Hard enduro is a term that still remains inextricably linked with the machines produced by the KTM factory in Mattighofen, and this applies to competitive riders, leisure and touring bikers in equal measure. Only the bare minimum yet the very best equipment – quality components from Acerbis to WP, with a chassis that was capable of a great deal more than riding to the nearest ice cream shop and that could carry on way beyond the point at which soft enduros got stuck. What’s more, the LC4 could even take a pillion and came in different power brackets (17 or 34kW) to suit multi-stage driving licenses. Not everyone has the physique or stature of motocross champion Heinz Kinigadner or the bulging calf muscles needed to kickstart the powerful single cylinder, so for many people the LC4 remained for the time being an unattainable dream. Up until 1996 to be precise, when the LC4 engine also became available with an electric starter. The starter was fitted first to the 620 DUKE E ‘fun-bike’, followed by the Enduro and Supermoto, while the “Super Competition” did not follow suit and for the time being was available only with a kickstarter. The optional electric starter did not undermine the hard enduro image of the other models though – after all, anyone who still wanted to carry on kick-starting always had that option. Most people, it has to be said, were secretly happy to save the blood, sweat and tears, and instead enjoy the luxury of just pressing that little button.
The latest generation of 690 LC4s no longer features a kickstarter, and for some time now the competition four-stroke machines from KTM have been fitted with an electric starter as standard. In the heat of a motocross race the riders appreciate the advantages. Pushing a starter button saves valuable energy and seconds that might ultimately decide the outcome of the race.
To this day the 690 Enduro R embodies the hard enduro philosophy: as pure as possible, as honest as possible and as consistent as possible. And what is right for the Enduro with its powerful single-cylinder heart should also suit the other models.

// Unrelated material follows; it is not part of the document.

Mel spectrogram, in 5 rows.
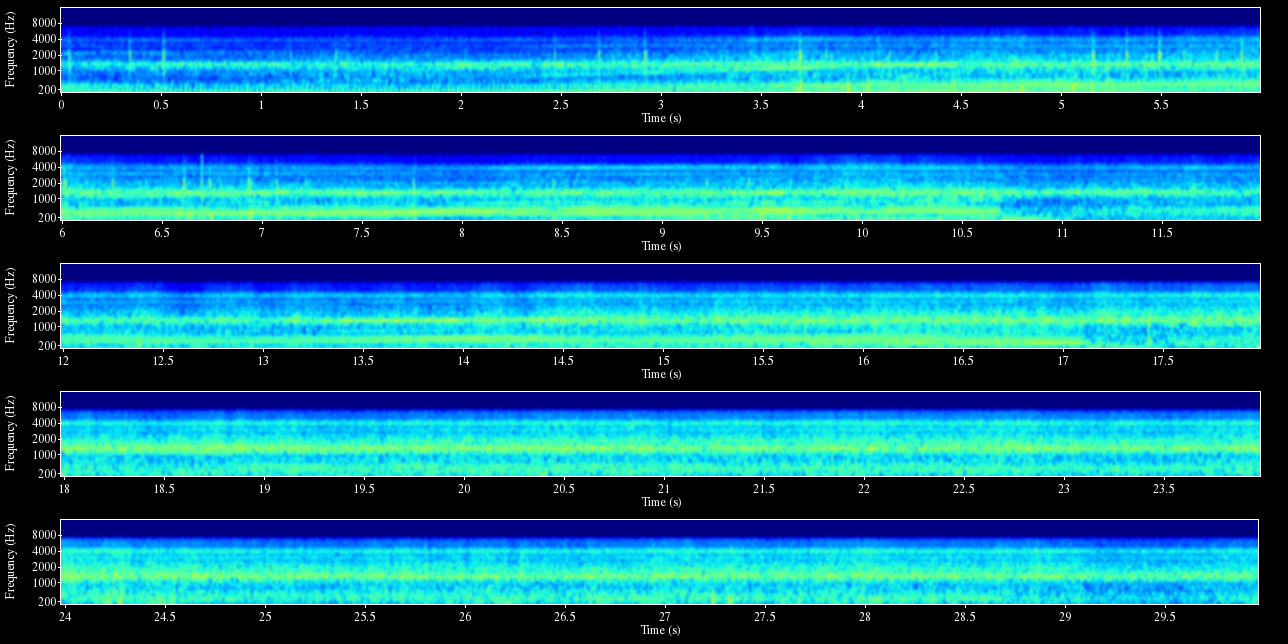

The old adage still applies to the 690 DUKE as well as the Supermoto: only the bare minimum yet the very best Equipment!
Photos: Helmut Clasen, KTM